When I was younger, I felt that political activism could change things and move us “in the right direction.” I guess like many people today I no longer feel this way, despite Pope Francis’ assertion during his 2015 visit to the Capitol that politics “is one of the highest forms of love because it is in the service of the common good.” The Holy Father urged our leaders to orient our nation’s politics toward the common good, along the lines of such Christian models as Dorothy Day, Thomas Merton, and Martin Luther King, Jr.
Increasingly, I have come to believe that spiritual renewal and a “revolution of tenderness” ― again Francis’ words ― are our best hope. This was Dorothy Day’s conclusion after years of embracing Marxist ideology and class struggle as the path forward.
In a voter guide for the 2016 national election, a coalition of Catholic national organizations stated: “Jesus’s resurrection marked the end of Caesar’s way of doing things. In fact, with God’s love in Jesus, Rome is no more and a new community with new rules is established. In this community, hierarchies are subverted, concentrated power is decentralized, and prodigal children are welcomed home. In this new place of mercy, the last are first, the poor are blessed, and enemies are loved.”
This vision isn’t limited to an election year or to a Jubilee of Mercy such as we just observed. It is not escapism from reality but engagement in life and its challenges with a spiritual vision, that of the Gospel.
Here’s where the Eucharist enters in. National rituals may have lost much of their power to unite and to transform, but religious ritual has not. I have seen this over and over again in the course of my life and ministry: the exhilarating joy of baptism and the other rites of initiation, the healing encounter with the God of mercy in sacramental reconciliation, the reverence shown a loved one who has gone home to God, and especially the breaking of the bread and the sharing of the cup of Eucharist on so many occasions and in different settings.

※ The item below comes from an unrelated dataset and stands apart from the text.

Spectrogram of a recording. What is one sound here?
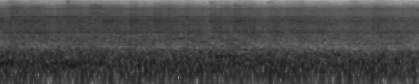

It does not happen automatically, though. The Church’s rituals have endured through the ages and have the power to touch and to move, but they must be celebrated with respect for the mysteries they transmit. The mysteries of redemption and the reign of God transform lives and societies.
In This Issue
We hope that you enjoy this first issue of the new publishing year, Emmanuel’s 123rd. I want to thank all of our authors and contributors. In a special way, thanks to Paul Bernier, SSS, John Barker, OFM, and Barbara Shanahan for writing our scripture reflections (Breaking the Word) for the coming year, and to Dianne Bergant, CSA, for her reflections last year and for setting up this special relationship with scholars and board members from Catholic Theological Union in Chicago. A blessed 2018!
Anthony Schueller, SSS